(Task statement) Using the string "transcript" as the key, pull each matching line out of the records below.

** Opening Extracted entries block **

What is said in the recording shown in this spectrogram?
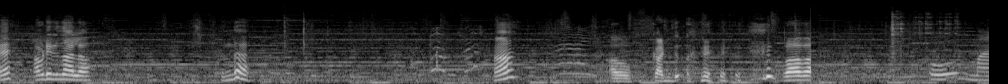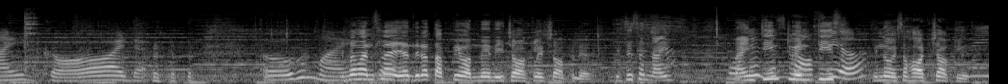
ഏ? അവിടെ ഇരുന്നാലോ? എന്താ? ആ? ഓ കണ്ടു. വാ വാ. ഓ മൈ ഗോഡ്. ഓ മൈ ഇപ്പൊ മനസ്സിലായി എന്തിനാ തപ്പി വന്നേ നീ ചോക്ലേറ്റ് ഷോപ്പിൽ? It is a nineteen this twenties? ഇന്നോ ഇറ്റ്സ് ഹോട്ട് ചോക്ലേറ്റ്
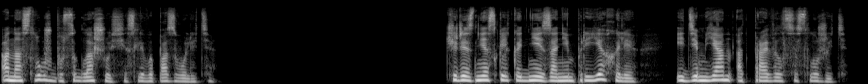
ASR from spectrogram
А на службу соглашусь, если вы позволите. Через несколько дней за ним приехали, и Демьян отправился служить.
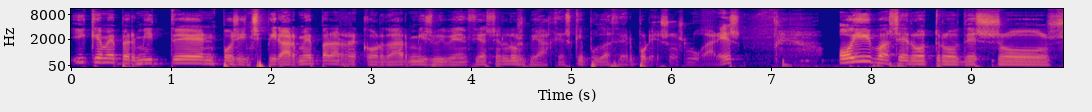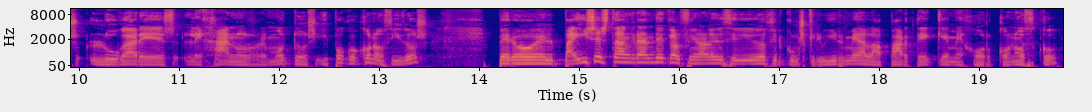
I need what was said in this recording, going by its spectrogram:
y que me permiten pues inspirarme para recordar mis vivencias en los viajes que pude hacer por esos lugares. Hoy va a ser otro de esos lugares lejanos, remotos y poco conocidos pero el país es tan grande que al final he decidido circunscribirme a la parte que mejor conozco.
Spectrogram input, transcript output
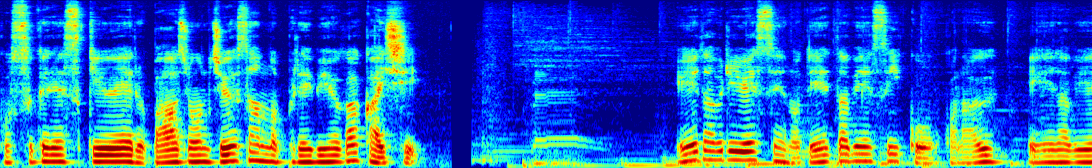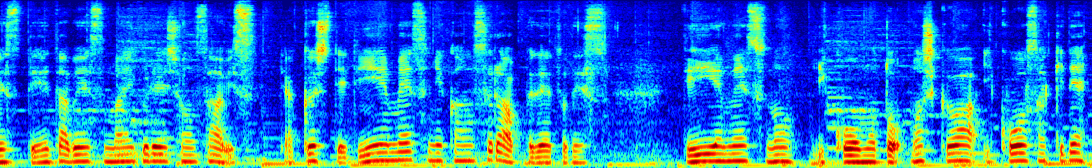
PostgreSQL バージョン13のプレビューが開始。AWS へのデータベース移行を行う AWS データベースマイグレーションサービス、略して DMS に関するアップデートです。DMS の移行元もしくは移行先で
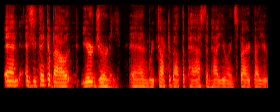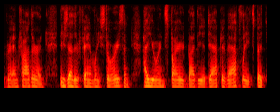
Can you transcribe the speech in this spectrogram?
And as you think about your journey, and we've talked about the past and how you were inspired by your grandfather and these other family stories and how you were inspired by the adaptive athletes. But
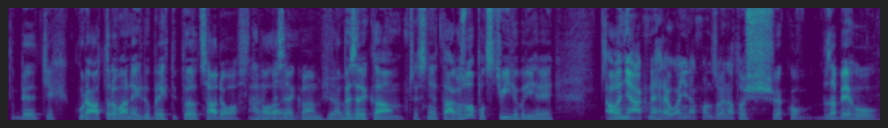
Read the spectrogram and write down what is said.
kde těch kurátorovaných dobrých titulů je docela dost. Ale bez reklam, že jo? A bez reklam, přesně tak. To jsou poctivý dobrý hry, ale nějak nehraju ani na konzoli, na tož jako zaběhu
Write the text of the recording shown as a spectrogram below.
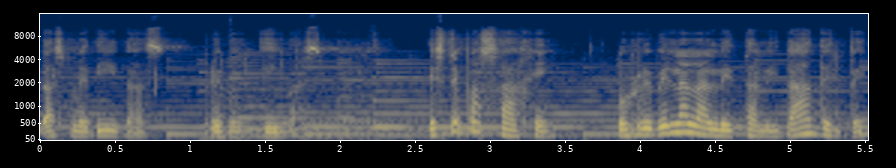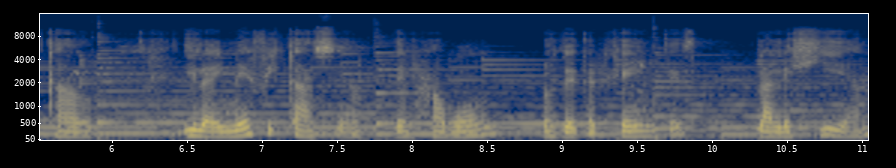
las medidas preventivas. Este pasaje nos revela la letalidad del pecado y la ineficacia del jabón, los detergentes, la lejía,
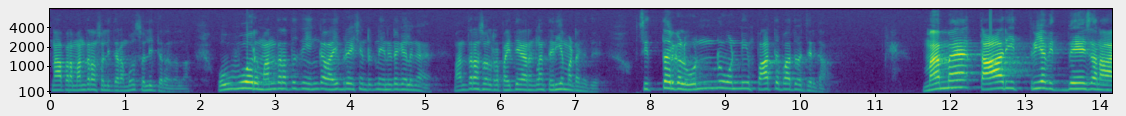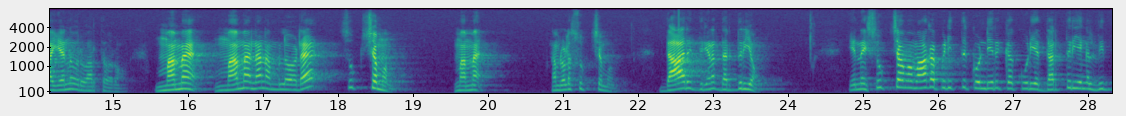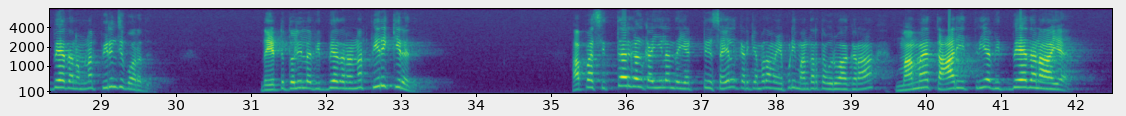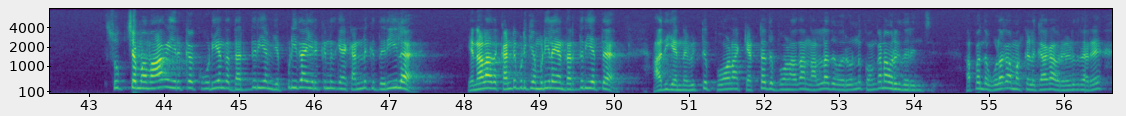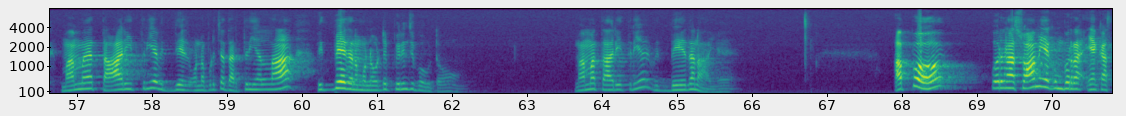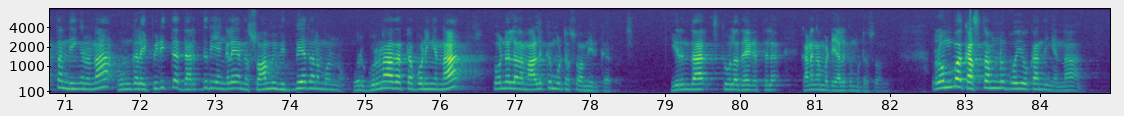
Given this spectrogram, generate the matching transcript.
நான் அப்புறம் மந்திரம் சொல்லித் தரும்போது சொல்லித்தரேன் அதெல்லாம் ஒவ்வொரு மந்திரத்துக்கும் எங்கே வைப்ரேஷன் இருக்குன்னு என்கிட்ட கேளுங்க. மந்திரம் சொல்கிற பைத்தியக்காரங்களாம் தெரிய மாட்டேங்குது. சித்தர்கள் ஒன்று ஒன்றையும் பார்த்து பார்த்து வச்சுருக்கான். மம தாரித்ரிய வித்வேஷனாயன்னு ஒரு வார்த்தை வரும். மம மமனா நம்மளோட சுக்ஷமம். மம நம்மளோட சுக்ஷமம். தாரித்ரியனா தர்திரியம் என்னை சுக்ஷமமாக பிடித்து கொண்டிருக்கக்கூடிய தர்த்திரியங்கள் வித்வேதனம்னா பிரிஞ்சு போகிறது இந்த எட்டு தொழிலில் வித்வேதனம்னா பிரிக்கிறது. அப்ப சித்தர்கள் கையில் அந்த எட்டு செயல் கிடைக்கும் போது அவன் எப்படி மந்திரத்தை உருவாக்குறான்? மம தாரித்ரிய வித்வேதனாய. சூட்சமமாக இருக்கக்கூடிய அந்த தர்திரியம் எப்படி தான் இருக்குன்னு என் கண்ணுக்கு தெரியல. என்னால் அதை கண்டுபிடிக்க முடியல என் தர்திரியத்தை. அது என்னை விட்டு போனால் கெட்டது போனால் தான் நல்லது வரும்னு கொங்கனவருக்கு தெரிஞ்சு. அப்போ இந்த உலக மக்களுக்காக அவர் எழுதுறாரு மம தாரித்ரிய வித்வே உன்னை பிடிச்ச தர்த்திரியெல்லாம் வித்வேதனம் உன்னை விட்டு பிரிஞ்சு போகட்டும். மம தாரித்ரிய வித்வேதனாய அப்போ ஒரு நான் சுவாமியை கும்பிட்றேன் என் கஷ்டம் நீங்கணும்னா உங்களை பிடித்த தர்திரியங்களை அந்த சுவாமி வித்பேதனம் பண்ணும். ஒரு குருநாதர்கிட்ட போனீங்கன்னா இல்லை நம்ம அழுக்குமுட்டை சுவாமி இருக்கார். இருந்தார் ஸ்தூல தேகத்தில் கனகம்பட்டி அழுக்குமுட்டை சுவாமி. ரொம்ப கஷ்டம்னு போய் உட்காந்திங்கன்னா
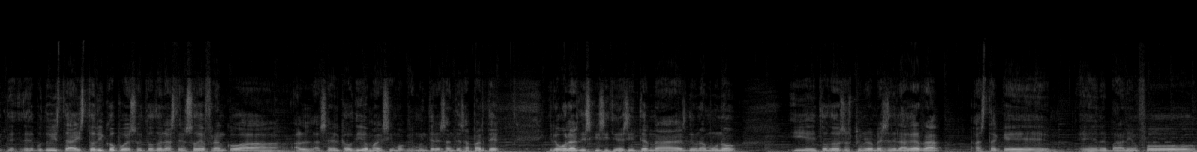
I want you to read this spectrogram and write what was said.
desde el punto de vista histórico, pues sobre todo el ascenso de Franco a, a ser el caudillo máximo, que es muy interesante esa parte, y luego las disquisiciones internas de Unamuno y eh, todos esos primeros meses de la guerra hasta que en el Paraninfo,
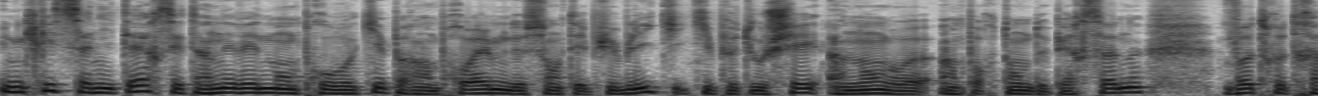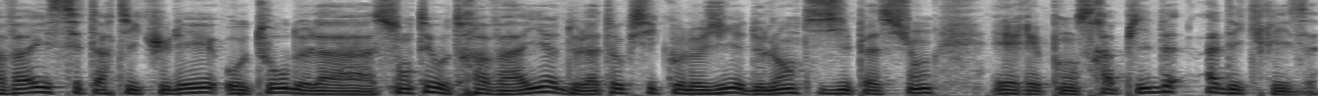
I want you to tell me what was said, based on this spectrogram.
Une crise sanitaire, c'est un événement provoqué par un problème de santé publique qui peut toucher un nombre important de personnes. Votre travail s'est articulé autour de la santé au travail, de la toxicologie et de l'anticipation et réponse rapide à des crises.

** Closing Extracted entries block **

(Solved exercise)
Spectrogram input, transcript output
Given this spectrogram, generate the matching transcript.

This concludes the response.